EEOC Settles Two Religious Discrimination Cases

April 1, 2009 ( - A federal judge has approved settlement agreements in two religious discrimination lawsuits against a St. Cloud, Minnesota-based chicken processor and an employment agency.

The U.S. Equal Employment Opportunity Commission (EEOC) said the agreements came from U.S. Magistrate Judge Jeanne J. Graham.

According to the announcement, under the decree approved in the Gold’n Plump case, the employer will add a paid break during the second half of each shift to accommodate the religious beliefs of Muslim employees who wish to pray in the course of the work day. The break is in addition to a break early in the shift and lunch breaks which are required by law, the EEOC said.

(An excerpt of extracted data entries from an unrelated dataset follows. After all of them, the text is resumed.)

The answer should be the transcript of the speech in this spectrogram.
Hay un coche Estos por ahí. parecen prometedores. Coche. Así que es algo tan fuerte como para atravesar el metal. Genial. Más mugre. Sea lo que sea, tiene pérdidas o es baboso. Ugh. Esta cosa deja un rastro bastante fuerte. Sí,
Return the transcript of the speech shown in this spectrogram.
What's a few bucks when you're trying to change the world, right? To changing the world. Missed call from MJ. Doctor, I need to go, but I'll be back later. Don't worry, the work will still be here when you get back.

“Employers need to recognize the increasing diversity of religion in our country and provide accommodations as required by federal employment discrimination laws,” said EEOC Acting Chairman Stuart J. Ishimaru, in the announcement. “Systemic cases such as these make workplaces better for many individuals.”

Gold’n Plump will also provide $215,000 to a class of 128 Somali American Muslims who claimed religious discrimination, including discharge and discipline.

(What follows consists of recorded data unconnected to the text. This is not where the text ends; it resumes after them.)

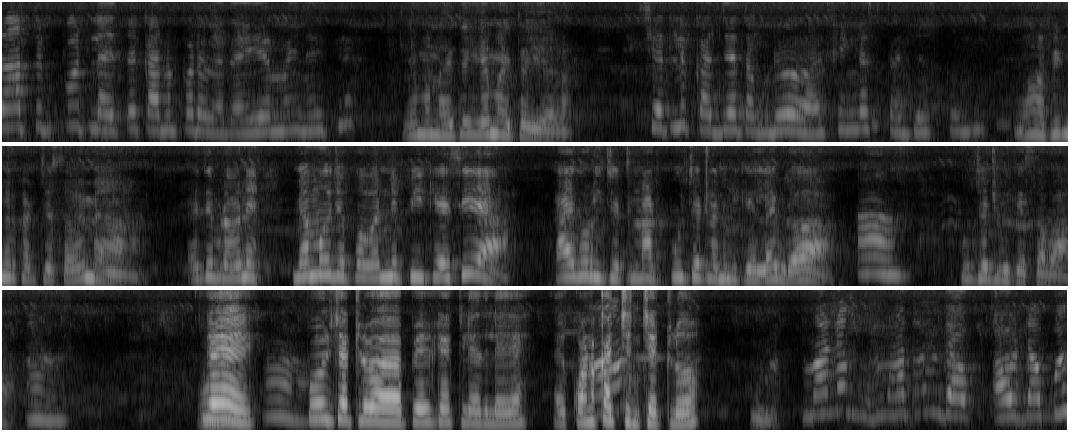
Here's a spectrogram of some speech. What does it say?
రాత్రి పూట్లు అయితే కనపడవు కదా ఏమైనా అయితే? ఏమన్నా అయితే ఏమవుతాయ్యా చెట్లు కట్ చేసేటప్పుడు ఫింగర్స్ కట్ చేసుకోండి. ఫింగర్ కట్ చేస్తావే మే అయితే ఇప్పుడు అవన్నీ మీ అమ్మకి చెప్పు అవన్నీ పీకేసి కాయగూరల చెట్లు నాటు పూల చెట్లు అన్ని పీకెళ్ళా ఇప్పుడు? పూల చెట్లు పీకేస్తావా? లే పూల చెట్లు పెరిగట్లేదులే అవి కొనకొచ్చిన చెట్లు. డబ్బులు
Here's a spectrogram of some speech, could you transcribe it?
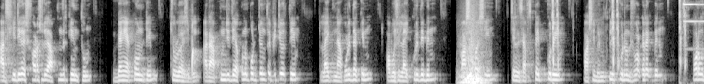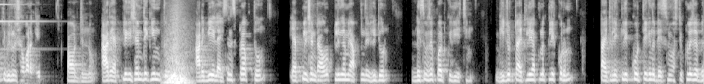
আর সেটিকে সরাসরি আপনাদের কিন্তু ব্যাঙ্ক অ্যাকাউন্টে চলে আসবে। আর আপনি যদি এখনও পর্যন্ত ভিডিওতে লাইক না করে থাকেন অবশ্যই লাইক করে দেবেন। পাশাপাশি চ্যানেল সাবস্ক্রাইব করে পাশে বেল ক্লিক করে সবাইকে রাখবেন। পরবর্তী ভিডিও সবার আগে পাওয়ার জন্য। আর অ্যাপ্লিকেশনটি কিন্তু আরবিআই লাইসেন্স প্রাপ্ত অ্যাপ্লিকেশন ডাউনলোড লিঙ্ক আমি আপনাদের ভিডিওর ডিসক্রিপশনে প্রোভাইড করে দিয়েছি। ভিডিওর টাইটেলে আপনি ক্লিক করুন। টাইটেলে ক্লিক করতে কিন্তু ডেসক্রিপশনটি খুলে যাবে।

The EEOC said an additional $150,000 will be paid to 28 class members under the consent decree entered in EEOC v. The Work Connection, with the amounts ranging from $200 to $18,880 per person.

The EEOC had alleged in EEOC v. The Work Connection that, in order to be referred for work at Gold’n Plump’s facilities in Cold Spring, Minnesota, and Arcadia, Wisconsin, applicants were required to sign a form stating that they would not refuse to handle pork in the course of their jobs.

In addition to stopping use of the “pork form,” The Work Connection will provide each of the 28 class members, job seekers previously turned away for refusing to sign the “pork form,” with an offer for placement at Gold’n Plump.